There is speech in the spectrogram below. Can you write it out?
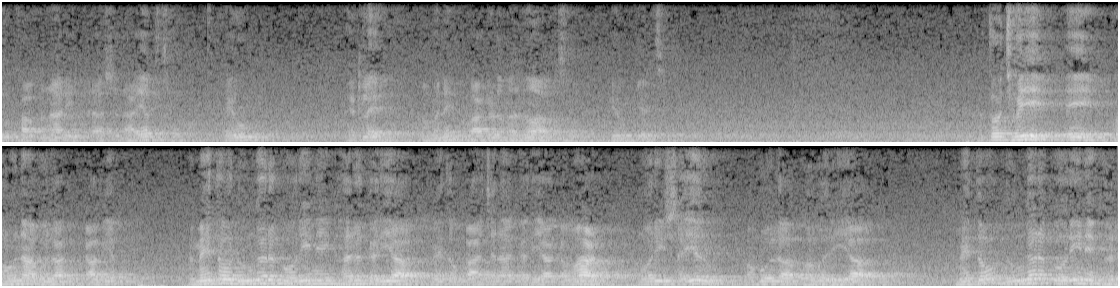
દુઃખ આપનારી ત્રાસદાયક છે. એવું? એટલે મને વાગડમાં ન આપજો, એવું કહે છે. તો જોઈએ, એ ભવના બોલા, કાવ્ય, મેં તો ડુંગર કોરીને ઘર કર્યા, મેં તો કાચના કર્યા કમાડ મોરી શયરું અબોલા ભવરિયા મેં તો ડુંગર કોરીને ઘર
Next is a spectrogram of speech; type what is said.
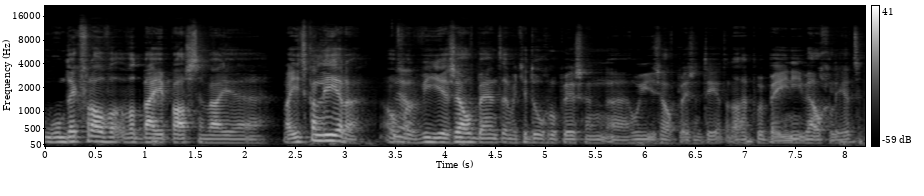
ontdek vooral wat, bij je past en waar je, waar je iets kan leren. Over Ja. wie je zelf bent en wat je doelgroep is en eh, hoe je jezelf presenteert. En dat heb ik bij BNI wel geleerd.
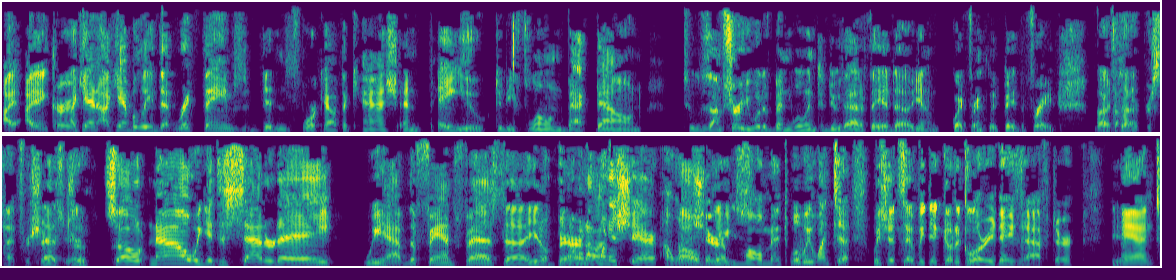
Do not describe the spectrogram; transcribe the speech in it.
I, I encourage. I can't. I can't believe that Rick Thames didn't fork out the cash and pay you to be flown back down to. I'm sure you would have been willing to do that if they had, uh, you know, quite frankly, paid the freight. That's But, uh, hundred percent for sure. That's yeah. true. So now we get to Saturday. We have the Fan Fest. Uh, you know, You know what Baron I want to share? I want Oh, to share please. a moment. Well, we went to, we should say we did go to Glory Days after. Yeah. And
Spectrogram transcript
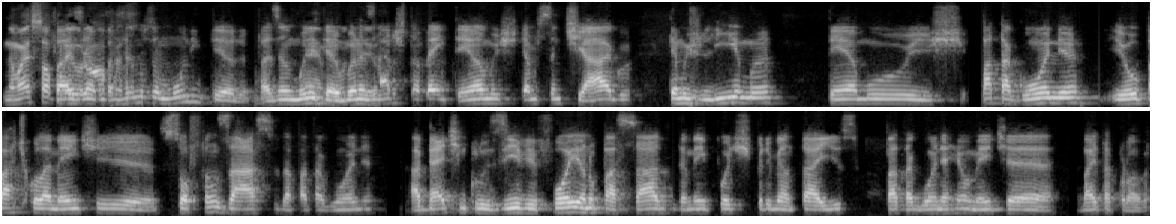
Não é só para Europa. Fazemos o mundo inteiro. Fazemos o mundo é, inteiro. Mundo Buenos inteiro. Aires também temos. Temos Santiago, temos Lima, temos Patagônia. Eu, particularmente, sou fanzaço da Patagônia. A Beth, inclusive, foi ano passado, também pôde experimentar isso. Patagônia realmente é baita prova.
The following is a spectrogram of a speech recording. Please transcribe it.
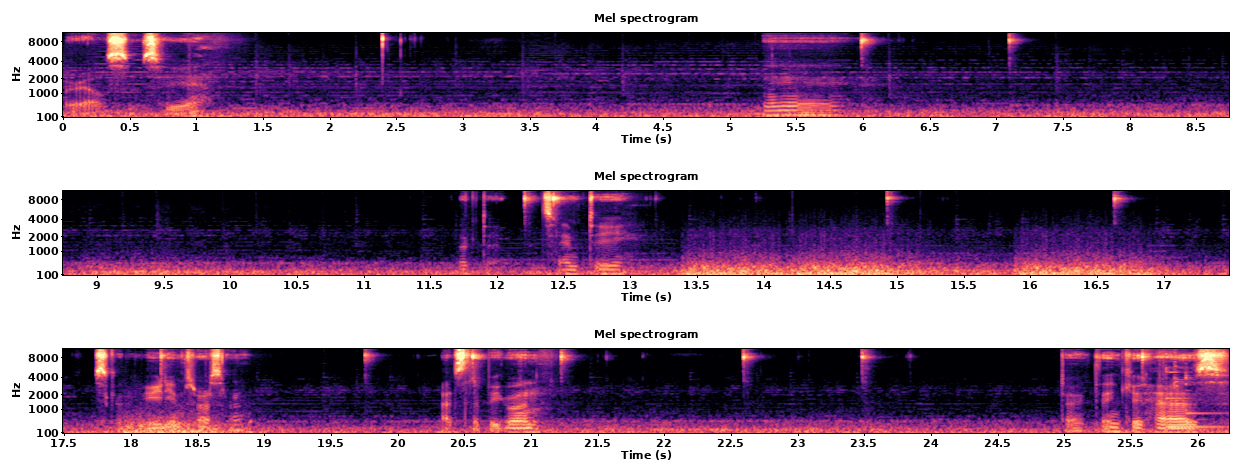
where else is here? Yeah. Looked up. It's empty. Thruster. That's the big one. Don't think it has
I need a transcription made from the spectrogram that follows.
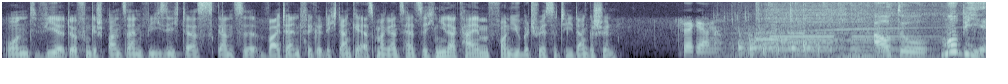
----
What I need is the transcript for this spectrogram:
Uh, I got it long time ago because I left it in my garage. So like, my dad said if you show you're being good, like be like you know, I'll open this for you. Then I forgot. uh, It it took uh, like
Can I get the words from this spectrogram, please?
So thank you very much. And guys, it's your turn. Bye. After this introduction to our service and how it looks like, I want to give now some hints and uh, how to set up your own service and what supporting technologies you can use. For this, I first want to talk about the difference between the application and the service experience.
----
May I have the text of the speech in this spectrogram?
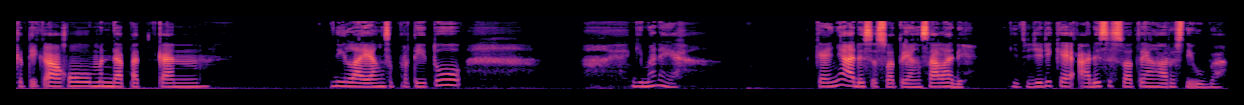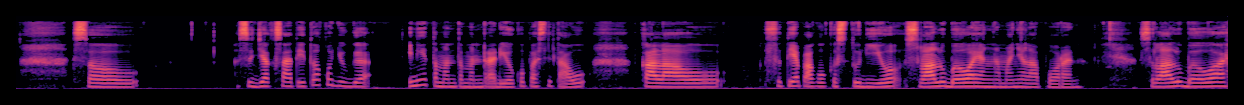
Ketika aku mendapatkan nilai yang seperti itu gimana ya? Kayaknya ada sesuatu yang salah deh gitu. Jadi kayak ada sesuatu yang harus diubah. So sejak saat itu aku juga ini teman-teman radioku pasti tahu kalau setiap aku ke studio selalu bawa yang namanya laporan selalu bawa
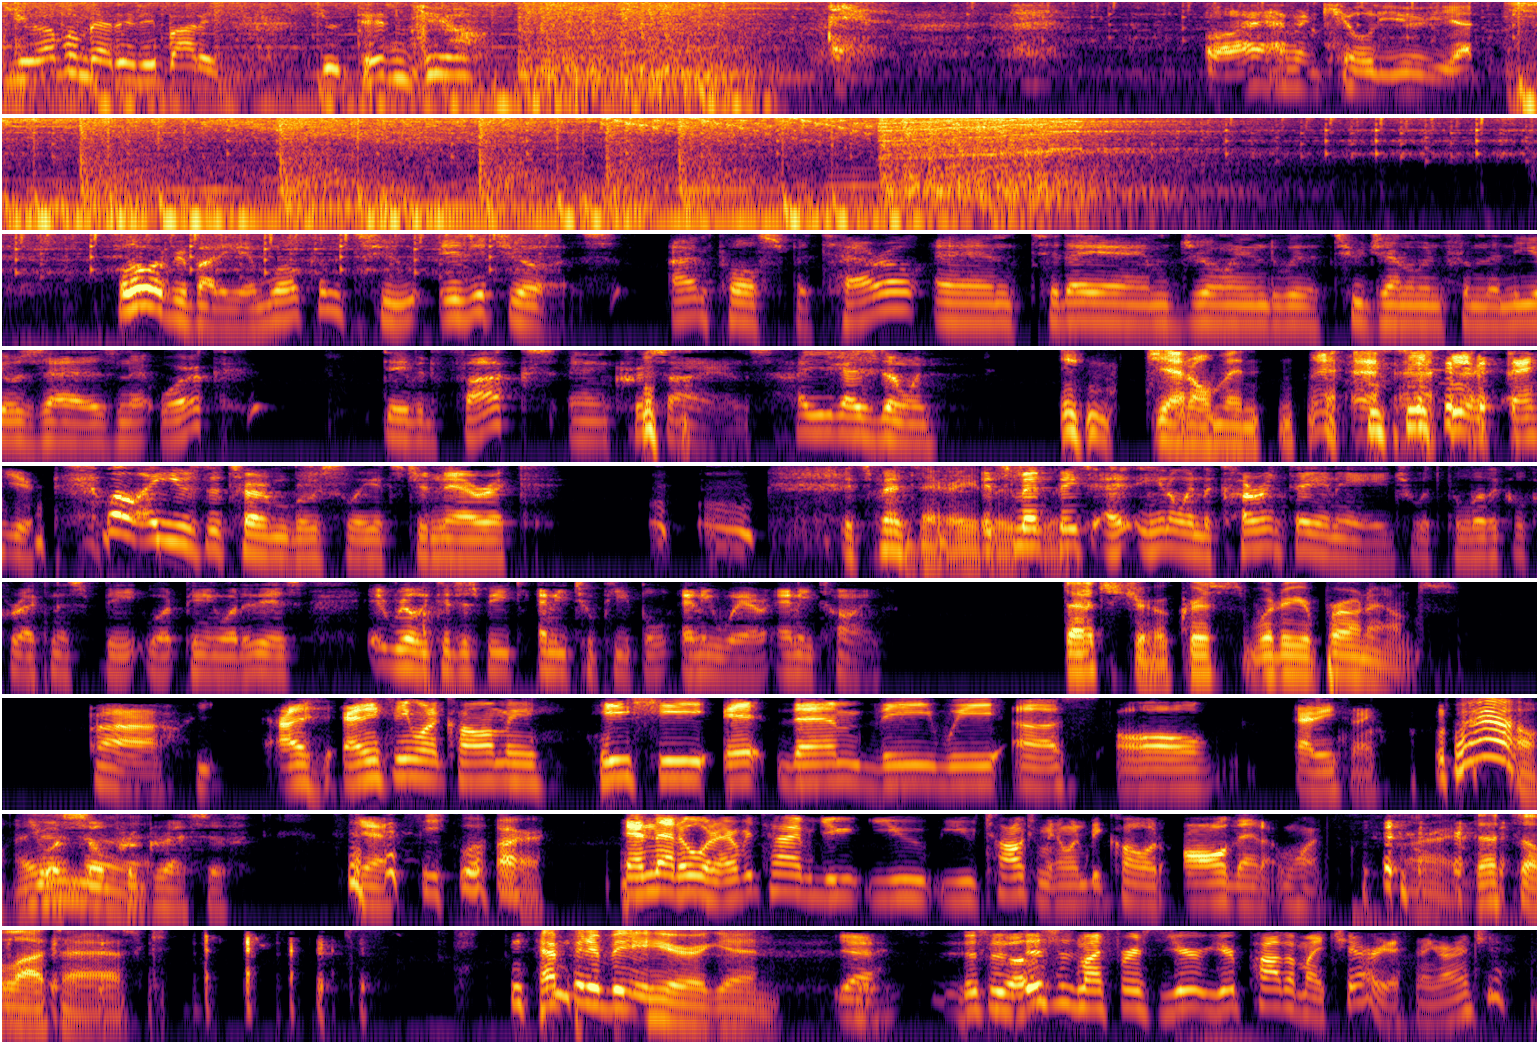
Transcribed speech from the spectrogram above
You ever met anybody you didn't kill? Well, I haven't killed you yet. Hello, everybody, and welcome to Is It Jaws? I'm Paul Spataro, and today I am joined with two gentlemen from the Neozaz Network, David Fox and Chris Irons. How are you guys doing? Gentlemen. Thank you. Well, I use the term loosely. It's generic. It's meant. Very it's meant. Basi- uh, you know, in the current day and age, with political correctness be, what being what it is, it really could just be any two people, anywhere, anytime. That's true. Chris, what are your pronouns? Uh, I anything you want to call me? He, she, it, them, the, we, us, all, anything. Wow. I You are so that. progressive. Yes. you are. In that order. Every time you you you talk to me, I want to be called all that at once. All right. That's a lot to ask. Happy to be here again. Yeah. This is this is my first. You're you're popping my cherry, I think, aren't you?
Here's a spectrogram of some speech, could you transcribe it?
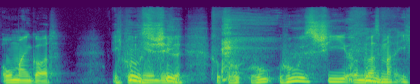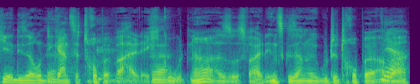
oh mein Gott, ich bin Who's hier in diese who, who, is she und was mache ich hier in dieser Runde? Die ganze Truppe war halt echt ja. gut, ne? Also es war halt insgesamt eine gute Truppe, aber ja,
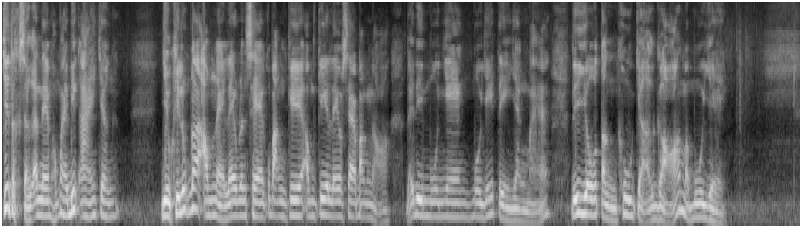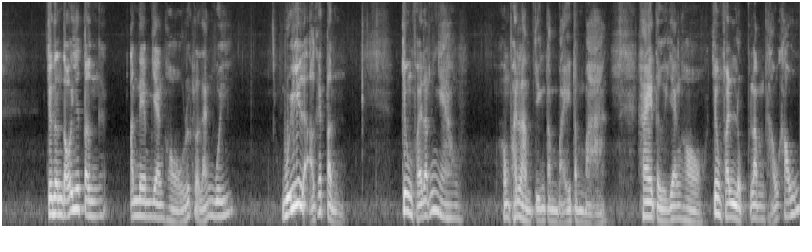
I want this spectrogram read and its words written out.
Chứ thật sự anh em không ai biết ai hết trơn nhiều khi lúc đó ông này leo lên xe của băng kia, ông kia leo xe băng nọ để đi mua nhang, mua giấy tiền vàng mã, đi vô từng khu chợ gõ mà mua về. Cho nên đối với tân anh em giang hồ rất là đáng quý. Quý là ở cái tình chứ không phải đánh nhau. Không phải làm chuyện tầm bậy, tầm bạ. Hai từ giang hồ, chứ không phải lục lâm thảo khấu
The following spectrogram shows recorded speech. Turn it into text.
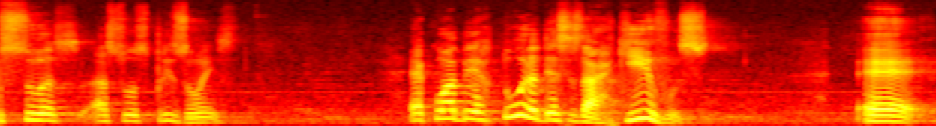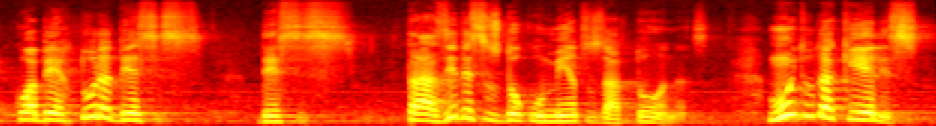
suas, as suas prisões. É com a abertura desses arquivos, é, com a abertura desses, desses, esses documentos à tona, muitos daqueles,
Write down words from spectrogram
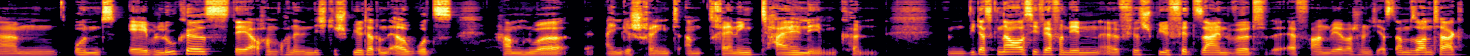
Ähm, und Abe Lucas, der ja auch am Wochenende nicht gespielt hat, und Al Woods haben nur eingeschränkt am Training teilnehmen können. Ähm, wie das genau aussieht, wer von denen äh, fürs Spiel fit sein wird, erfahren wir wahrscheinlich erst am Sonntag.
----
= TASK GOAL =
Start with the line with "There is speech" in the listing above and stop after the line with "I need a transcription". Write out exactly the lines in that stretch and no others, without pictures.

= SOLUTION FOR THIS TASK =
There is speech in the spectrogram below. Can you write it out?
દુઃખ આપનારી ત્રાસદાયક છે. એવું? એટલે મને વાગડમાં ન આપજો, એવું કહે છે. તો જોઈએ, એ ભવના બોલા, કાવ્ય, મેં તો ડુંગર કોરીને ઘર કર્યા, મેં તો કાચના કર્યા કમાડ મોરી શયરું અબોલા ભવરિયા મેં તો ડુંગર કોરીને ઘર
Next is a spectrogram of speech; type what is said.
ontdek vooral wat, bij je past en waar je, waar je iets kan leren. Over Ja. wie je zelf bent en wat je doelgroep is en eh, hoe je jezelf presenteert. En dat heb ik bij BNI wel geleerd.
Do not describe the spectrogram; transcribe the speech in it.
I, I encourage. I can't. I can't believe that Rick Thames didn't fork out the cash and pay you to be flown back down to. I'm sure you would have been willing to do that if they had, uh, you know, quite frankly, paid the freight. That's But, uh, hundred percent for sure. That's yeah. true. So now we get to Saturday. We have the Fan Fest. Uh, you know, You know what Baron I want to share? I want Oh, to share please. a moment. Well, we went to, we should say we did go to Glory Days after. Yeah. And
Spectrogram transcript
Não é só para Europa. Fazemos o mundo inteiro. Fazemos o mundo é, inteiro. Mundo Buenos inteiro. Aires também temos. Temos Santiago, temos Lima, temos Patagônia. Eu, particularmente, sou fanzaço da Patagônia. A Beth, inclusive, foi ano passado, também pôde experimentar isso. Patagônia realmente é baita prova.
The following is a spectrogram of a speech recording. Please transcribe it.
where else is here? Yeah. Looked up. It's empty. Thruster. That's the big one. Don't think it has
I need a transcription made from the spectrogram that follows.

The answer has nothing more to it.